**TO DO:** Both ends included, set down the lines from the line containing "The word, then" through the last line of the records below, without pictures.

**GIVEN INFORMATION:**
═══
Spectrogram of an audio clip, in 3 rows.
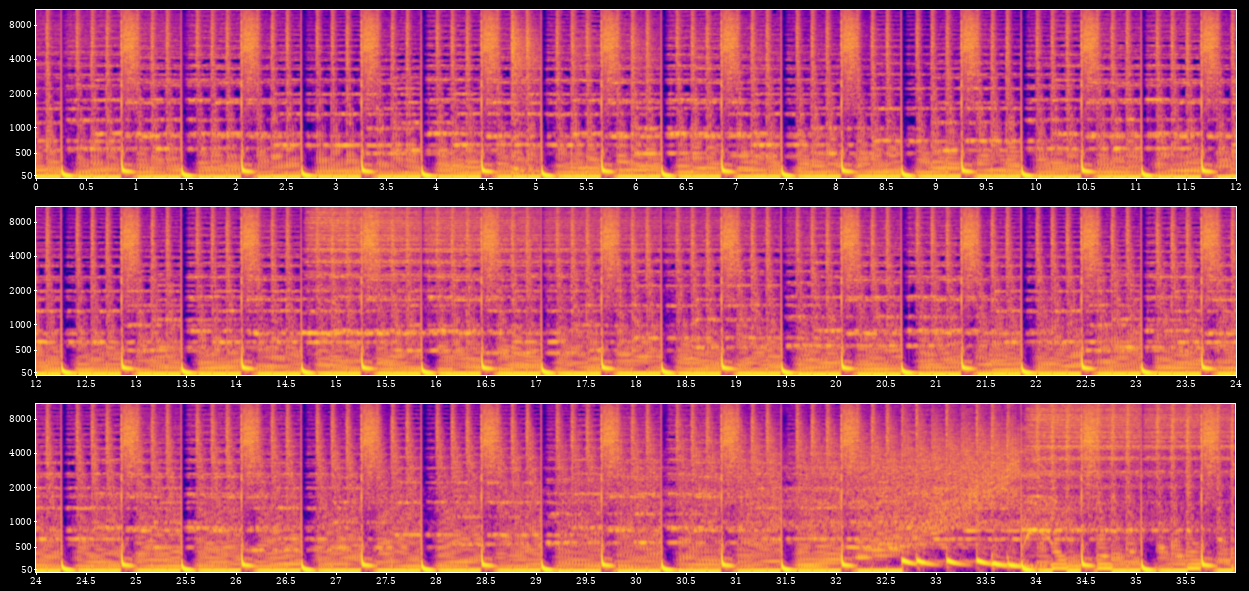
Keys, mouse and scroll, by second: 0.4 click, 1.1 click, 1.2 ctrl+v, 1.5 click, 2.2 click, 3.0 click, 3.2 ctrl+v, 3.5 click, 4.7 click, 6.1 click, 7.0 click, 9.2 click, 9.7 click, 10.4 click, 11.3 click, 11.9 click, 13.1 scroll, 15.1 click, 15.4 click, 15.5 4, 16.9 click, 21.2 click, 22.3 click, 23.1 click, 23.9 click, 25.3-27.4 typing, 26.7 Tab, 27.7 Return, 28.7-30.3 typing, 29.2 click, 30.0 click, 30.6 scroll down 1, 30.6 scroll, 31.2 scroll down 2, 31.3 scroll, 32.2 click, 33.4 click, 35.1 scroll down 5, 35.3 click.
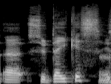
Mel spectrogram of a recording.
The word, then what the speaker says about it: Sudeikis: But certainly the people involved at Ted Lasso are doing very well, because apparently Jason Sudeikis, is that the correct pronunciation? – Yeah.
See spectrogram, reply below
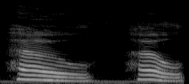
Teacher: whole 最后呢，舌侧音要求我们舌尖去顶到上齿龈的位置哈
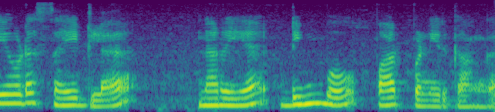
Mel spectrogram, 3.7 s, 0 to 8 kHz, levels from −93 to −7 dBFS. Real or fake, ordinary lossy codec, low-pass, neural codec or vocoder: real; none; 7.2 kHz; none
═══
**SOLUTION BELOW:**
The word, then what the speaker says about it: Sudeikis: But certainly the people involved at Ted Lasso are doing very well, because apparently Jason Sudeikis, is that the correct pronunciation? – Yeah.
See spectrogram, reply below
Teacher: whole 最后呢，舌侧音要求我们舌尖去顶到上齿龈的位置哈
Mel spectrogram, 3.7 s, 0 to 8 kHz, levels from −93 to −7 dBFS. Real or fake, ordinary lossy codec, low-pass, neural codec or vocoder: real; none; 7.2 kHz; none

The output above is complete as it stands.